There are two basic categories of property: real and personal. The assessment procedures and the tax rate will vary between these two categories. Real property, in general, is land and anything permanently affixed to land (e.g. wells or buildings). Structures such as homes, apartments, offices, and commercial buildings (and the land to which they are attached) are typical examples of real property.
Basically, personal property is any property that is not real property. Personal property is not permanently attached to land. In most cases, it is moveable and does not last as long as real property. It comprises nearly everything that is perceptible to the senses. Personal property includes vehicles, farm equipment, jewelry, household goods, stocks, and bonds.
Personal property is divided into “tangible” and “intangible” forms. Tangible personal property is just that: it has a physical form. It can be seen, touched, and moved. Examples of tangible personal property include clothing, books, and computers. On the other hand, the notion of intangible personal property is an abstraction. They do not have physical forms. These include assets such as patents, trademarks, stocks, and bonds.
In addition to the basic types of property, property is grouped into various classes and subclasses for purposes of tax assessment. These classes are based on the use of the property. These schedules of classes vary considerably from state to state.

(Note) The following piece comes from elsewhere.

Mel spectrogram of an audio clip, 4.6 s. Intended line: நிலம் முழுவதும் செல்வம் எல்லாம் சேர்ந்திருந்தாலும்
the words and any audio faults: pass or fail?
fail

For example, a state may have the following classes of property:
- Class 1. Agriculture, grazing, livestock, notes, bonds, stocks, accounts receivable
- Class 2: Commercial properties

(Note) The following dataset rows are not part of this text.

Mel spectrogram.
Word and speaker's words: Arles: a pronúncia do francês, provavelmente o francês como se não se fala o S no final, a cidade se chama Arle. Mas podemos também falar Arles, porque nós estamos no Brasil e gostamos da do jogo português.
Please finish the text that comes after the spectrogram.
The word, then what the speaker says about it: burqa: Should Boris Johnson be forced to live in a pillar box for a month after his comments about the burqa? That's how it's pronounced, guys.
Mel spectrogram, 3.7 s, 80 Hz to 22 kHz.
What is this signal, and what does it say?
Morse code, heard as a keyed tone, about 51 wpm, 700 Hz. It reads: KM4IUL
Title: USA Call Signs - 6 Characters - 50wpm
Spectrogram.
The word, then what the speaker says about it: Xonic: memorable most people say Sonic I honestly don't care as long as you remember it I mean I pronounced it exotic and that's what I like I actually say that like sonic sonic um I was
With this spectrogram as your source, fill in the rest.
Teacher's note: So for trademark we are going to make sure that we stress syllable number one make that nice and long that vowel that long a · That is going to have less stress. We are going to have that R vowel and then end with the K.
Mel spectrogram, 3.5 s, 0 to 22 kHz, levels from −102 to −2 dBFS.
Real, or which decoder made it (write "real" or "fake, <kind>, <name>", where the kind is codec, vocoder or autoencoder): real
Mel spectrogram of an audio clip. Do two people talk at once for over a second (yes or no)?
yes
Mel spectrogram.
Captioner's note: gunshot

- Class 3: Motor vehicles
- Class 4: Personal property, except motor vehicles
- Class 5: Residential, farm homes
- Class 6: Swamp and waste

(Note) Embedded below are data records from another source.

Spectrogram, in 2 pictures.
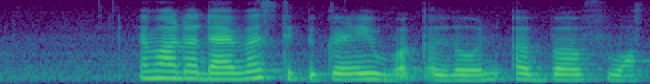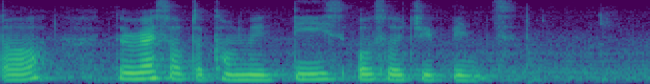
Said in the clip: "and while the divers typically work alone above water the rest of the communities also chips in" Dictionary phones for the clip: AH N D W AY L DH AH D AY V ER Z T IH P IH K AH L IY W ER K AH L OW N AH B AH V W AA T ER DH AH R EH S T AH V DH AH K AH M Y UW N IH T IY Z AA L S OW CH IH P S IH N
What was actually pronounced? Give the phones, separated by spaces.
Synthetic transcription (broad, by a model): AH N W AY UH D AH D AY V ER S T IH P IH K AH L IY W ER K AH L OW N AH B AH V W AA T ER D AH R EH S T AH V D AH K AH M Y UW N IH T IY S AA L S OW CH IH P IH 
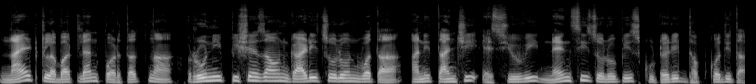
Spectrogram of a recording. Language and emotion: Goan Konkani, neutral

Property classification according to various uses or types serves as a basis for adjusting the rate of tax.